NEW YORK TIMES BESTSELLER • Includes a new afterword about the Iran nuclear agreement, the 2016 presidential race, and the future of the U.S.-Israel alliance Michael B. Oren’s memoir of his time as Israel’s ambassador to the United States—a period of transformative change for America and a time of violent upheaval throughout the Middle East—provides a frank, fascinating look inside the special relationship between America and its closest ally in the region. Michael Oren served as the Israeli ambassador to the United States from 2009 to 2013. An American by birth and a historian by training, Oren arrived at his diplomatic post just as Benjamin Netanyahu, Barack Obama, and Hillary Clinton assumed office. During Oren’s tenure in office, Israel and America grappled with the Palestinian peace process, the Arab Spring, and existential threats to Israel posed by international terrorism and the Iranian nuclear program. Forged in the Truman administration, America’s alliance with Israel was subjected to enormous strains, and its future was questioned by commentators in both countries. On more than one occasion, the friendship’s very fabric seemed close to unraveling. Ally is the story of that enduring alliance—and of its divides—written from the perspective of a man who treasures his American identity while proudly serving the Jewish State he has come to call home. No one could have been better suited to strengthen bridges between the United States and Israel than Michael Oren—a man equally at home jumping out of a plane as an Israeli paratrooper and discussing Middle East history on TV’s Sunday morning political shows.
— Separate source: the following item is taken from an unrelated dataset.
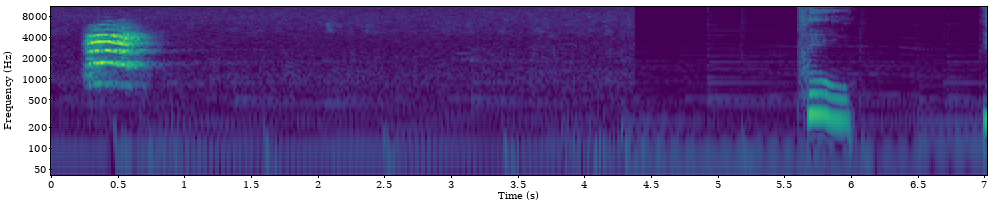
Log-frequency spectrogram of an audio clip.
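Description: Two loud, nasal, harmonic honks of a Greylag Goose, about five seconds apart, the second dropping in pitch, over a faint low background hum.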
In the pages of this fast-paced book, Oren interweaves the story of his personal journey with behind-the-scenes accounts of fateful meetings between President Obama and Prime Minister Netanyahu, high-stakes summits with the Palestinian leader Mahmoud Abbas, and diplomatic crises that intensified the controversy surrounding the world’s most contested strip of land. A quintessentially American story of a young man who refused to relinquish a dream—irrespective of the obstacles—and an inherently Israeli story about assuming onerous responsibilities, Ally is at once a record, a chronicle, and a confession. And it is a story about love—about someone fortunate enough to love two countries and to represent one to the other. But, above all, this memoir is a testament to an alliance that was and will remain vital for Americans, Israelis, and the world. Praise for Ally “The smartest and juiciest diplomatic memoir that I’ve read in years, and I’ve read my share. . . . The best contribution yet to a growing literature—from Vali Nasr’s Dispensable Nation to Leon Panetta’s Worthy Fights—describing how foreign policy is made in the Age of Obama.”—Bret Stephens, The Wall Street Journal “Provocative . . . Oren’s book offers a view into the deep rifts that have opened not only between Washington and Jerusalem, but also between Israeli and American Jews.”—Newsweek “[Oren is] one of the most uniquely qualified judges of this ever more crucial special relationship.”—The Washington Times “The diplomatic equivalent of a ‘kiss-and-tell’ memoir . . . informative and in parts entertaining.”—Financial Times “The talk of Washington and Jerusalem . . . an ultimate insider’s story.”—New York Post From the Trade Paperback edition.